daughter of Spinalba and Nicola D'Antonio, from Montenerodomo.
I had an uncle who migrated to Australia after the first world war. When he first arrived in Australia, he had work but he didn't make a lot of money. It was also the time of the Great Depression and life was difficult for all Australians. Each week when he went to buy food from the corner shop, he never had enough money to pay for it all. So he would go to buy bread and milk and the shopkeeper would say, 'Never mind, one day you will pay...' and added the items to a growing list. This happened for three or four years.
Then my uncle decided he would have to do more so, along with six other Italians, he went to Kalgoorlie to the gold mines. No-one knows quite what they found but whatever it was it was shared equally among the seven of them.

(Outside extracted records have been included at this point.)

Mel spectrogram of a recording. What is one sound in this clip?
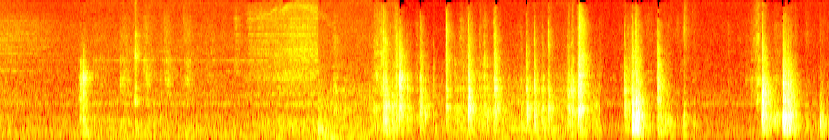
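Metal engine parts clunk and clatter as they are handled.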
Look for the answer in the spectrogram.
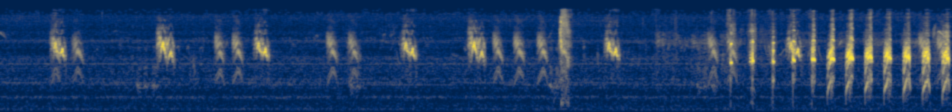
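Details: Osprey pair at a nest in Charlo, Montana, in July, giving thin high whistled chirps in pairs and groups, then a fast, regular run of sharp piping notes, with a faint steady hum.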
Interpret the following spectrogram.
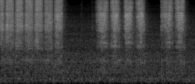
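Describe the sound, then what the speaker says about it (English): A glued wooden music box is sanded by hand in steady back-and-forth strokes, with a soft, rhythmic rasp in three bursts and short pauses between them, close and quiet. "Next, I'll sand the whole thing and soften all the edges."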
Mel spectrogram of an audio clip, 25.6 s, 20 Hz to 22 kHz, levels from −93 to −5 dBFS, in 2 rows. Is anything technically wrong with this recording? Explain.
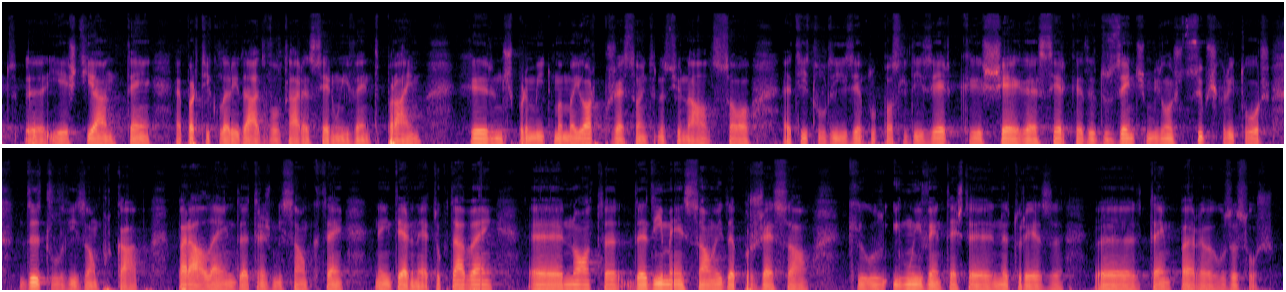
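Yes. The audio has three short blocks of digital silence, at 11.76 s, 17.61 s and 19.53 s, lasting 8.4 ms, 11.6 ms and 16.3 ms. In each, the signal drops straight to silence and returns with no fade, so the two shorter gaps are heard as a sharp tick or small pop rather than a hole, while the 16.3 ms gap comes across as a short hole. The cause is likely samples replaced by zeros when the output buffer wasn't filled in time. The 11.6 ms gap fits a 512-sample buffer. Unlike a plain click or a fade-style dropout, each event is a flat silent run bounded by abrupt edges.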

It must have been a large amount because the owner of a bus company approached my uncle to see if he wanted to buy a half share in the company. Instead he bought two houses, one in South Terrace that was two storeys high and had a shop that he rented out, and a smaller one where he and his wife lived because he was a simple man with simple tastes. My uncle paid the man who owned the corner shop and he lived off the money from his properties and what was in the bank for the rest of his life. But he was a generous man and sponsored many of his nephews and nieces to come out to Australia: maybe thirty of them.

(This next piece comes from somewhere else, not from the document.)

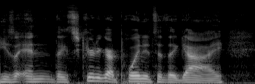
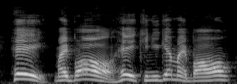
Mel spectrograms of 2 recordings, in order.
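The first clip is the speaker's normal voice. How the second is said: put-on louder, higher kid calling out; demanding kid; 8 semitones higher, 8 dB louder than usual. Kid calling to a security guard for his ball, demanding shout. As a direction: imitate a kid hollering for attention. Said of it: "the kid just goes like".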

As well, everyone from Montenerodomo and Pizzaferrato who came to Australia by boat got to eat at his home. Even the ones who got off the ship in Fremantle (Perth) for just six or seven hours were picked up at the port and taken to my uncle's home for a meal. There they would find a huge spread of meat and pasta, salad, vegetables, fruit, cakes, wine and beer...as much as you could eat. It also gave his paesane a chance to catch up with the people who had migrated before them.
My uncle also had many trips back to Italy.
During the second world war, like all Italians in Australia, my uncle was locked up in a camp and he said it was terrible: cramped and there was very little food.
Testimonianza di Anna Rossi